There is a big tree called the baobab that grows in parts of Africa and Australia and can live to more than 1,000 years. Deciduous, it blossoms three months a year. The other nine months, it shows its bear branches, which for many resemble roots; it is also known as the upside tree, as if it is put on the ground with its roots up. On its thick trunk (the biggest I have seen has a diameter of some 6 meters) it conserves water. What has really fascinated me about this tree is that normal ways of counting age (amount of wood circles in trunk section as the tree grows) do not work. The reason is that on long periods of drought the tree actually shrinks as less available water needs less space to be conserved, waiting for better times to grow. Steven Ellison  comments: The Ponderosa pine grows in arid regions at lower elevations than other trees.  At about age 20, the bark thickens and becomes resistant to fire.  Lightning strikes start fires that burn away grass, competing trees, and harmful insects, in the process quickly decomposing their nutrients into usable form.  The Ponderosa cone is serotinous, meaning the seed is only released in the heat of a fire. Only when too much time elapses between fires, as in the last century when people have intervened to put out forest fires, are the mature trees at risk.  Then shade tolerant trees grow between the Ponderosa pines, young Ponderosas crowd the forest, and the fuel level increases to the point that, when a fire does occur, the flames spread into the crowns of the mature pines/

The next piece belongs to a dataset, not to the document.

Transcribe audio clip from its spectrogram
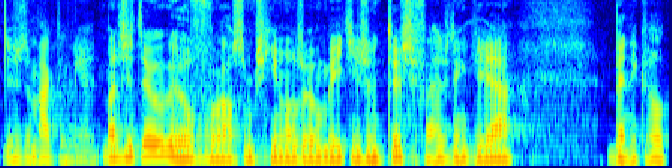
Dus dat maakt ook niet uit. Maar er zitten ook heel veel gasten misschien wel zo een beetje in zo'n tussenfase. Denk je, ja, Ben ik wel,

Musing on ponderosa pines has me thinking that lessons from the progression of vegetation over time might be applicable to ever-changing cycles in the market.  Starting with a clear cut, a natural disaster, or an abandoned farm, ragged weeds appear first.  If a seedling of a climax species happens to be present, it is likely to be choked out by the weeds.  However, the weeds give way to other species over time.  There may be several dominant species over hundreds of years before conditions become right for the climax vegetation to flourish. For example, aspen trees along western rivers are a transition species. Eventually, they are displaced by cottonwoods.  However, the aspens always appear first.